Saturday, November 12, 2011

A legend in my own mind...

A NZ children's author, much awarded (here and overseas) and much published (same) had their name transformed and gender switched on air recently. Ever since I heard it it has been bugging me. After an initial giggle (sorry mate) my thoughts quickly descended to 'what do you have to do around here to get some recognition'. I understand if my name is mangled - its a tricky name - it can be a challenge even for people who've known me a long time. But I was a bit shocked that this person's name wasn't better known. At least enough to be the right sex. If you have a flair for rugby your name is soon the topic of discussion around the breakfast table. If your face is on the TV during peak viewing it is an easy side step to print media. And bad behaviour seems the most effective PR of all and, as Paul Henry can confirm, the equivalent of a winning lottery ticket. If it was just about being good at what you do then I could understand that. If it was about building your reputation then that would be something to aim for. But these don't seem to be sufficient for writers of children's literature in NZ. And many of the NZ writers for children that I know regularly do the promotional equivalent of a marathon and try all sorts of gymnastic contortions to get their names out there. When I do school visits I often ask children if they know some NZ authors and illustrators and I'm saddened at their response. No Roald Dahl is not a kiwi. They often ask me if I draw as well as write and when I say that I don't, I ask them for the names of some NZers who do. What's the world coming to if they don't know Lynley Dodd or Gavin Bishop or Pamela Allen? And what about Ruth Paul and Donovan Bixley?When they ask me if I'm friends with other authors and I smile and say of course and tell them who, they stare blankly at me. Surely the sign of a healthy society is not only clothed and fed and educated children, but also a society that recognizes the names of their writers and illustrators for children. They know the names of children's writers from other countries, whether recent or not. The music industry has managed to raise its profile, but that took a government required quota system. Do children in other countries know the names of their children's writers? Do you know who Mo Willems and Ian Falconer and Lauren Child are?
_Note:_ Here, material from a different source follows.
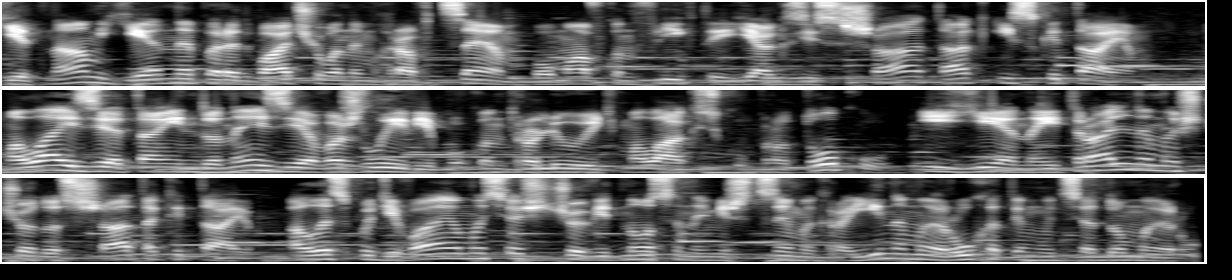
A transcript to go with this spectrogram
В'єтнам є непередбачуваним гравцем, бо мав конфлікти як зі США, так і з Китаєм. Малайзія та Індонезія важливі, бо контролюють Малакську протоку і є нейтральними щодо США та Китаю. Але сподіваємося, що відносини між цими країнами рухатимуться до миру.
I guess this example illustrates that our efforts, no matter how strenuous, aren't working. We need some help. Any suggestions?

UPDATE - okay as my SO pointed out, books are often known by their titles or main characters, especially amongst children. Hairy McLairy, or Maori Legends, or the Wheels on the Bus would be remembered before the people behind them are. I don't think this is a complete rationale or excuse though. Is there ever a teaching focus on NZ writers in primary schools? Is it in the curriculum? I would love to know.

UPDATE 2.0 - of course the more I think about it, the more I have to acknowledge how much name recognition is about branding. I get branding. However while I pursue branding on the one hand, for me I make the whole issue so much more complicated for myself by not having a series or sticking to one style/genre/age group. I can't assume that readers who like my short stories or my picture books will necessarily graduate to my longer works. And I have contemporary and historical time slip and my picture books are all stand alones and do I need to build name recognition for each one? Okay I'm tired just thinking about it - I'm off to have a lie down and a cup of tea and then work on my next novel which is completely different to anything that has come before - sigh. 

1 comment:

Old Kitty said...

You got me thinking now. Cos I love The Gruffalo but offhand and without googling - I can't tell you who wrote it! LOL!! But I know Jacqueline Wilson and JK Rowling! LOL!

Sorry don't think this post is helping but I have a feeling the media reporting has a lot to do about name recognition. I know celeb's names only because they are written about everyday, in ever newspaper in every magazine in the news, on tv etc.etc. infinitum. And we are talking children here and in this day and age - TV/internet is king and queen and unless authors' names are mentioned here everyday, the kids just won't know. I think so anyway! And unless their books have been made into films/tv series/toys - something visual - there's even less chance of name recognition. Now off I go to google the Gruffalo!

Take care